Exercise requirements
Repeat the records below exactly, leaving out any pictures.

Stored records
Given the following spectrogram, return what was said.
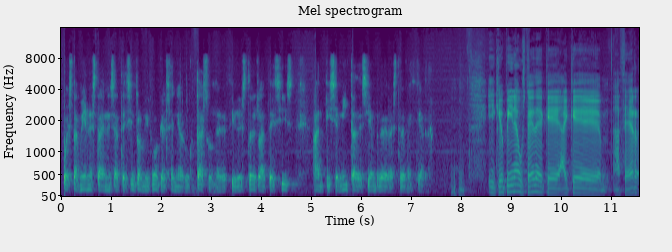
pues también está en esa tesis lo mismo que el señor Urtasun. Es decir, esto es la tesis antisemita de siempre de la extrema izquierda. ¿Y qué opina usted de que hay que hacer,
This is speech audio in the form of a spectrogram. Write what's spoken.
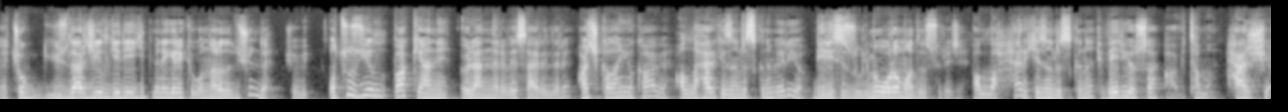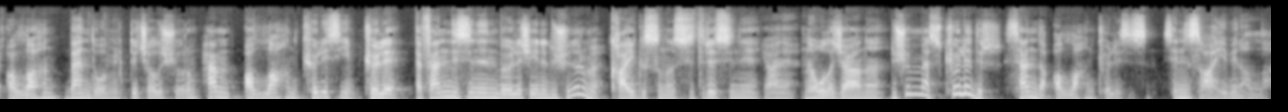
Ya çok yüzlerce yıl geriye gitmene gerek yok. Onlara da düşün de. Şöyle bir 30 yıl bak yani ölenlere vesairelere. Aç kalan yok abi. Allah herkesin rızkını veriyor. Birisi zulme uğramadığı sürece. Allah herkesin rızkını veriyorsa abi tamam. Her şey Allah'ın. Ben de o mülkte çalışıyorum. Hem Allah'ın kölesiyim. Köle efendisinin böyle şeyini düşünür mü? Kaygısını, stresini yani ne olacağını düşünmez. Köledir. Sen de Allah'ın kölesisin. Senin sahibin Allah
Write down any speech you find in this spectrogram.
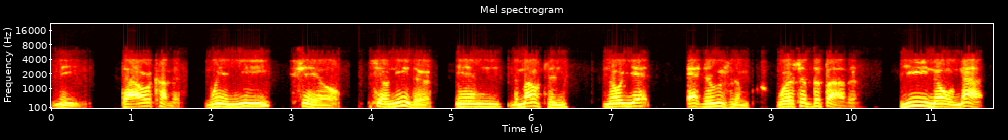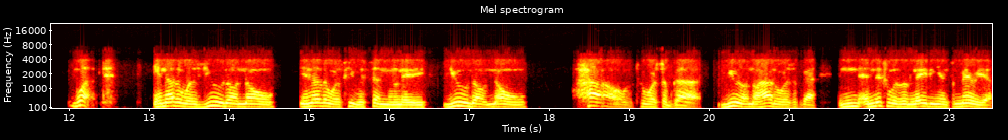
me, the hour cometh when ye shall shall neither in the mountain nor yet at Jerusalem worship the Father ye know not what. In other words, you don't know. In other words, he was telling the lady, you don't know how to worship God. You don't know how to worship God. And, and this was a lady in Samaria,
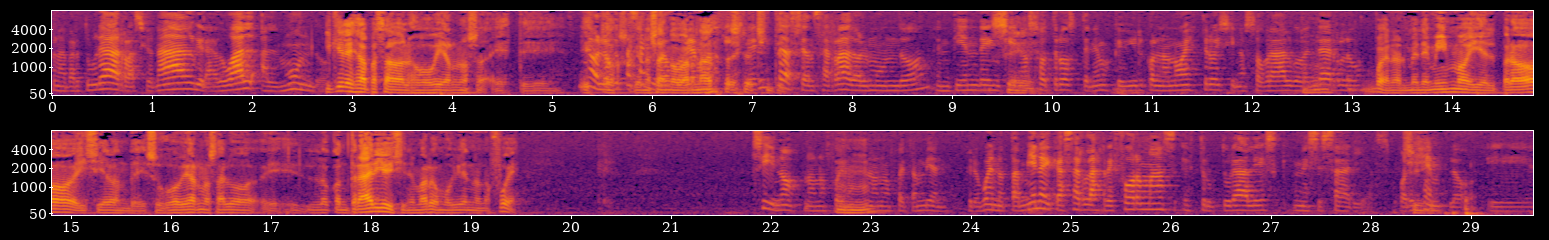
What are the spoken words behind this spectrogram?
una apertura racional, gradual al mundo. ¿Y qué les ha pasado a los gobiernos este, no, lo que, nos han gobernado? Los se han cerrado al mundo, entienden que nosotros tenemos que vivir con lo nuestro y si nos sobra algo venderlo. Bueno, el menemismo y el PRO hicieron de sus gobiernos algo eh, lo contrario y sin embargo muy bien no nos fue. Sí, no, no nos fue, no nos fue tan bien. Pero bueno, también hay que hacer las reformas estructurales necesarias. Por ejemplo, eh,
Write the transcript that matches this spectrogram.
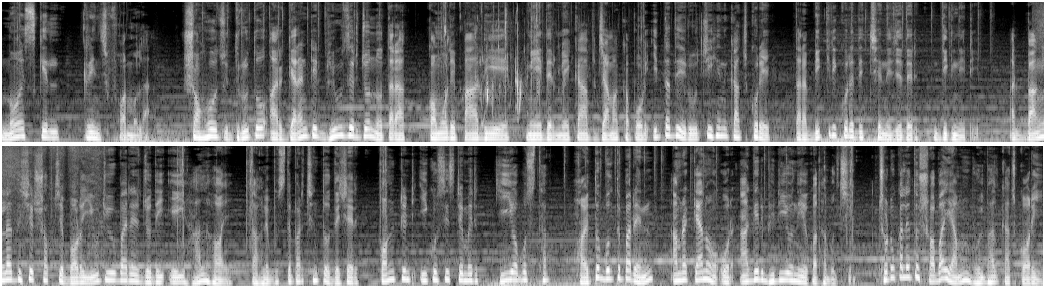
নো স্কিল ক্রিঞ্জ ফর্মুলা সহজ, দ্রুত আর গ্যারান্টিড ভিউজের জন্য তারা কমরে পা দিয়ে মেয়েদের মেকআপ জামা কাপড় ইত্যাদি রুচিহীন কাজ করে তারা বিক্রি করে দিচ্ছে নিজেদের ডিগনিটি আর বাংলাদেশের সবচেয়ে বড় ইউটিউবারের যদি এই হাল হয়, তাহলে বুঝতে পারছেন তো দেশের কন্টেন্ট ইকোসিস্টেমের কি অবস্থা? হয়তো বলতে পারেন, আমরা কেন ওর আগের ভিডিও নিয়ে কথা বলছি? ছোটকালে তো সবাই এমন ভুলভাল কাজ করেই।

Written solution
Given the following spectrogram, return what was said.
pues también está en esa tesis lo mismo que el señor Urtasun. Es decir, esto es la tesis antisemita de siempre de la extrema izquierda. ¿Y qué opina usted de que hay que hacer,
This is speech audio in the form of a spectrogram. Write what's spoken.
Ya çok yüzlerce yıl geriye gitmene gerek yok. Onlara da düşün de. Şöyle bir 30 yıl bak yani ölenlere vesairelere. Aç kalan yok abi. Allah herkesin rızkını veriyor. Birisi zulme uğramadığı sürece. Allah herkesin rızkını veriyorsa abi tamam. Her şey Allah'ın. Ben de o mülkte çalışıyorum. Hem Allah'ın kölesiyim. Köle efendisinin böyle şeyini düşünür mü? Kaygısını, stresini yani ne olacağını düşünmez. Köledir. Sen de Allah'ın kölesisin. Senin sahibin Allah
Write down any speech you find in this spectrogram.
me, the hour cometh when ye shall shall neither in the mountain nor yet at Jerusalem worship the Father ye know not what. In other words, you don't know. In other words, he was telling the lady, you don't know how to worship God. You don't know how to worship God. And, and this was a lady in Samaria,
What are the spoken words behind this spectrogram?
una apertura racional, gradual al mundo. ¿Y qué les ha pasado a los gobiernos este, no, lo que, nos han gobernado? Los se han cerrado al mundo, entienden que nosotros tenemos que vivir con lo nuestro y si nos sobra algo venderlo. Bueno, el menemismo y el PRO hicieron de sus gobiernos algo eh, lo contrario y sin embargo muy bien no nos fue. Sí, no, no nos fue, no nos fue tan bien. Pero bueno, también hay que hacer las reformas estructurales necesarias. Por ejemplo, eh,
Write the transcript that matches this spectrogram.
নো স্কিল ক্রিঞ্জ ফর্মুলা সহজ, দ্রুত আর গ্যারান্টিড ভিউজের জন্য তারা কমরে পা দিয়ে মেয়েদের মেকআপ জামা কাপড় ইত্যাদি রুচিহীন কাজ করে তারা বিক্রি করে দিচ্ছে নিজেদের ডিগনিটি আর বাংলাদেশের সবচেয়ে বড় ইউটিউবারের যদি এই হাল হয়, তাহলে বুঝতে পারছেন তো দেশের কন্টেন্ট ইকোসিস্টেমের কি অবস্থা? হয়তো বলতে পারেন, আমরা কেন ওর আগের ভিডিও নিয়ে কথা বলছি? ছোটকালে তো সবাই এমন ভুলভাল কাজ করেই।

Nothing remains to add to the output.